The form here is quite familiar and that takes a while to forgive. Movies like A Christmas Story were obvious jumping-off points for the writers. Not surprisingly, director Mark Levin worked as a writer and producer on the TV show "The Wonder Years." Here, he is helming a script written by his wife Jennifer Flackett. Little things happen all throughout the movie that you've seen thousands of times. Early on, when Gabe is falling for Rosemary, he's following her through her house and walks right into a glass door. How did they ever think of that? The setting's annoying too. Anyone familiar with New York City will feel acutely aware that the filmmakers didn't dare set the film in Alphabet City or Washington Heights. The tony neighborhood surrounding Central Park West just north of Lincoln Center is plenty safe for candy-coated reality.

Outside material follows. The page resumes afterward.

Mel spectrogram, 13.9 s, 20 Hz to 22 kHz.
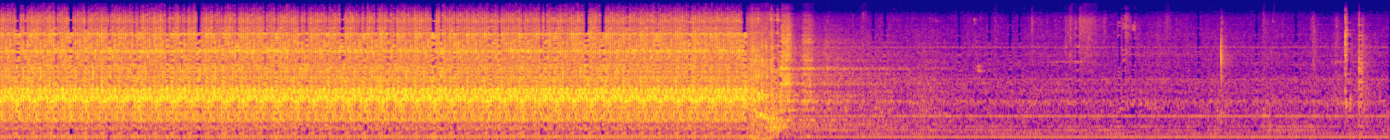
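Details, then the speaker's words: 2006 Ford F350 diesel idling after oil and fuel filter change and air bleeding: even steady clatter with no misses or knocks, then a clean shutdown; normal idle. "so everything looks good uh she started right up"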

In spite of all this predictability, Little Manhattan begins winning over its audience about midway through, largely on the shoulders of lead actor Josh Hutcherson. This kid is no Tiger Beat hottie-there's something very plain and authentic about the way he speaks and holds himself. He's recognizable. You may hear echoes of your own younger self or that of your best friend from grade school in his insights. These kids are smart and fascinated by their young lives, as actors and characters. As Rosemary, newcomer Charlie Ray is believable. The reason Gabe isn't sure if Rosemary likes him is because Rosemary isn't sure if she likes him. Ray handles that uncertainty spot-on. Spending about 90 minutes with these two does eventually warm the heart, even if they're stuck in a paint-by-numbers plot.